Input for this task.
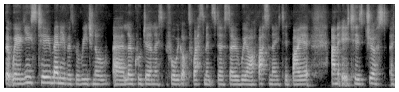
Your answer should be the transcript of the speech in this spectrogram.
that we're used to. Many of us were regional, uh, local journalists before we got to Westminster, so we are fascinated by it. And it is just a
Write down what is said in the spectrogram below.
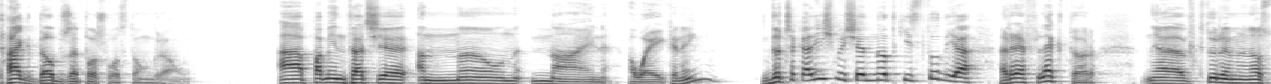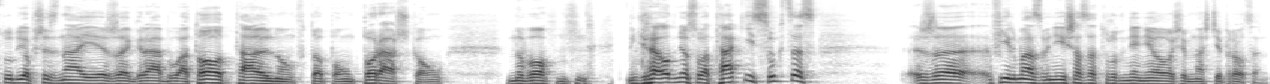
Tak dobrze poszło z tą grą. A pamiętacie Unknown Nine Awakening? Doczekaliśmy się notki studia Reflektor, e, w którym no, studio przyznaje, że gra była totalną wtopą, porażką, no bo gra odniosła taki sukces, że firma zmniejsza zatrudnienie o 18%.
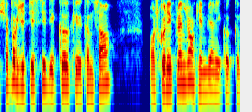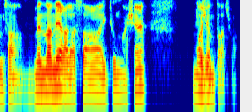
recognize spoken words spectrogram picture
Chaque fois que j'ai testé des coques comme ça, bon, je connais plein de gens qui aiment bien les coques comme ça. Hein. Même ma mère, elle a ça et tout, machin. Moi, j'aime pas, tu vois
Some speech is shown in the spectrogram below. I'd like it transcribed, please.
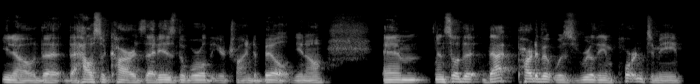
you know the the house of cards that is the world that you're trying to build you know? And and so that that part of it was really important to me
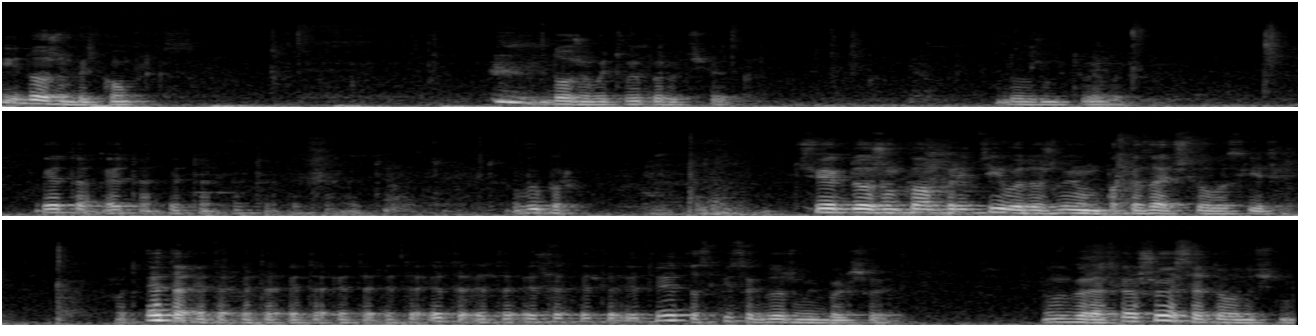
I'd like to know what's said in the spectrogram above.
И должен быть комплекс. Должен быть выбор у человека. Должен быть выбор. Это это это это это это. Выбор. Человек должен к вам прийти, вы должны ему показать, что у вас есть. Вот это это это это это это это это это это это это список должен быть большой. Он говорит: "Хорошо, я с этого начну".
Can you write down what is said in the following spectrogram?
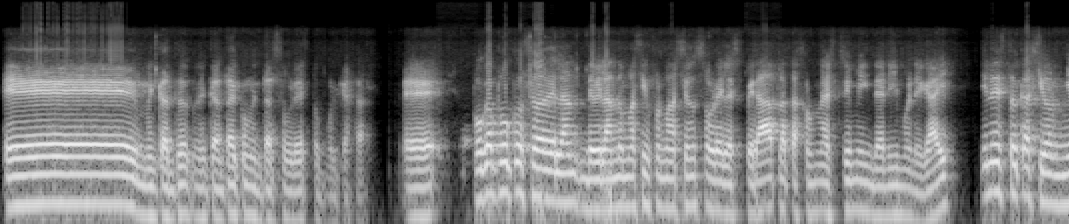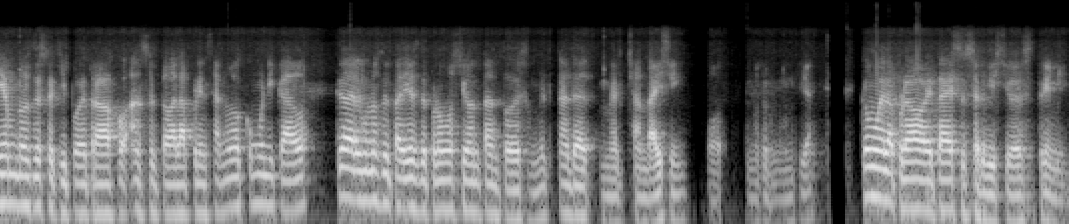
Eh, me, encanta, me encanta comentar sobre esto porque, eh, poco a poco se va develando más información sobre la esperada plataforma de streaming de Animo Negai. Y en esta ocasión, miembros de su equipo de trabajo han soltado a la prensa un nuevo comunicado que da algunos detalles de promoción tanto de su merchandising, o como se pronuncia, como de la prueba beta de su servicio de streaming.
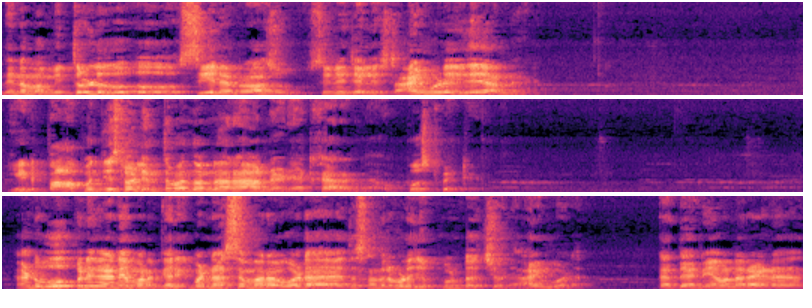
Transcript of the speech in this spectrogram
నిన్న మా మిత్రుడు సీఎన్ రాజు సీనియర్ జర్నలిస్ట్ ఆయన కూడా ఇదే అన్నాడు. ఏంటి పాపం చేసిన వాళ్ళు ఎంతమంది ఉన్నారా అన్నాడు ఎటకారంగా ఒక పోస్ట్ పెట్టాడు. అండ్ ఓపెన్గానే మన గరికపడి నరసింహారావు కూడా ఏదో సందర్భంలో చెప్పుకుంటూ వచ్చాడు ఆయన కూడా. పెద్ద ఆయన ఏమన్నారు ఆయన?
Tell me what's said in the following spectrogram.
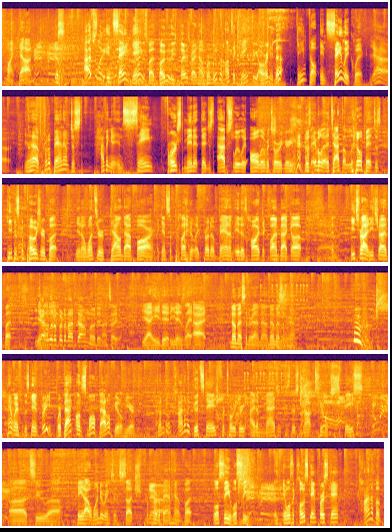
My God. Just absolutely insane games by both of these players right now. We're moving on to game three already. That game felt insanely quick. Yeah. Yeah, Proto Banham just having an insane first minute there, just absolutely all over Toriguri. he was able to adapt a little bit, just keep his composure, but, you know, once you're down that far against a player like Proto Banham, it is hard to climb back up. Yeah. And he tried, he tried, but, you he got know, a little bit of that downloaded, I tell you. yeah, he did. He did. It's like, all right, no messing around now, no messing around. Whew. Can't wait for this game three. We're back on small battlefield here. Gonna be kind of a good stage for Toriguri, I'd imagine, because there's not too much space uh, to uh, bait out Wonder Wings and such for Proto Yeah. Banham, but we'll see, we'll see. It, it was a close game first game, kind of a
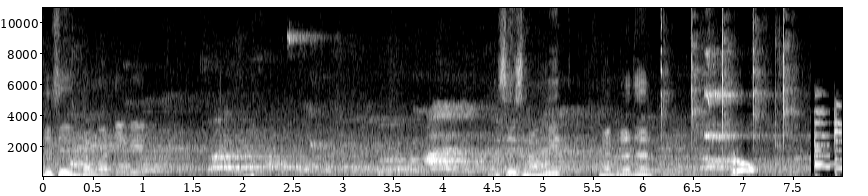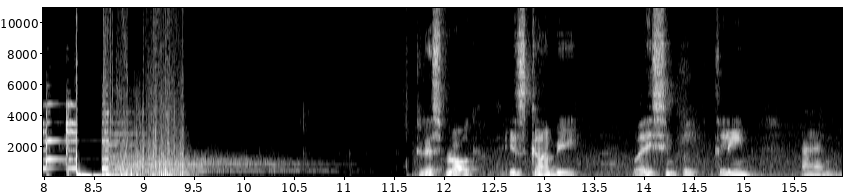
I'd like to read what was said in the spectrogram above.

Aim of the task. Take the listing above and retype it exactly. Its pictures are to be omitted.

Solution.
Your answer should be the transcript of the speech in this spectrogram.
that we're used to. Many of us were regional, uh, local journalists before we got to Westminster, so we are fascinated by it. And it is just a
Write down what is said in the spectrogram below.
Tak dobrze poszło z tą grą. A pamiętacie Unknown Nine Awakening? Doczekaliśmy się notki studia Reflektor, e, w którym no, studio przyznaje, że gra była totalną wtopą, porażką, no bo gra odniosła taki sukces, że firma zmniejsza zatrudnienie o 18%.
recognize spoken words spectrogram picture
Chaque fois que j'ai testé des coques comme ça, bon, je connais plein de gens qui aiment bien les coques comme ça. Hein. Même ma mère, elle a ça et tout, machin. Moi, j'aime pas, tu vois
Some speech is shown in the spectrogram below. I'd like it transcribed, please.
you know the the house of cards that is the world that you're trying to build you know? And and so that that part of it was really important to me
I'd like to know what's said in the spectrogram above.
И должен быть комплекс. Должен быть выбор у человека. Должен быть выбор. Это это это это это это. Выбор. Человек должен к вам прийти, вы должны ему показать, что у вас есть. Вот это это это это это это это это это это это это список должен быть большой. Он говорит: "Хорошо, я с этого начну".
Can you write down what is said in the following spectrogram?
Eh, me, encanta, me encanta comentar sobre esto porque, eh, poco a poco se va develando más información sobre la esperada plataforma de streaming de Animo Negai. Y en esta ocasión, miembros de su equipo de trabajo han soltado a la prensa un nuevo comunicado que da algunos detalles de promoción tanto de su merchandising, o como se pronuncia, como de la prueba beta de su servicio de streaming.
Transcript of the speech in this spectrogram
నిన్న మా మిత్రుడు సీఎన్ రాజు సీనియర్ జర్నలిస్ట్ ఆయన కూడా ఇదే అన్నాడు. ఏంటి పాపం చేసిన వాళ్ళు ఎంతమంది ఉన్నారా అన్నాడు ఎటకారంగా ఒక పోస్ట్ పెట్టాడు. అండ్ ఓపెన్గానే మన గరికపడి నరసింహారావు కూడా ఏదో సందర్భంలో చెప్పుకుంటూ వచ్చాడు ఆయన కూడా. పెద్ద ఆయన ఏమన్నారు ఆయన?
Tell me what's said in the following spectrogram.
My God. Just absolutely insane games by both of these players right now. We're moving on to game three already. That game felt insanely quick. Yeah. Yeah, Proto Banham just having an insane first minute there, just absolutely all over Toriguri. he was able to adapt a little bit, just keep his composure, but, you know, once you're down that far against a player like Proto Banham, it is hard to climb back up. Yeah. And he tried, he tried, but, you he got know, a little bit of that downloaded, I tell you. yeah, he did. He did. It's like, all right, no messing around now, no messing around. Whew. Can't wait for this game three. We're back on small battlefield here. Gonna be kind of a good stage for Toriguri, I'd imagine, because there's not too much space uh, to uh, bait out Wonder Wings and such for Proto Yeah. Banham, but we'll see, we'll see. It, it was a close game first game, kind of a
I'd like to read what was said in the spectrogram above.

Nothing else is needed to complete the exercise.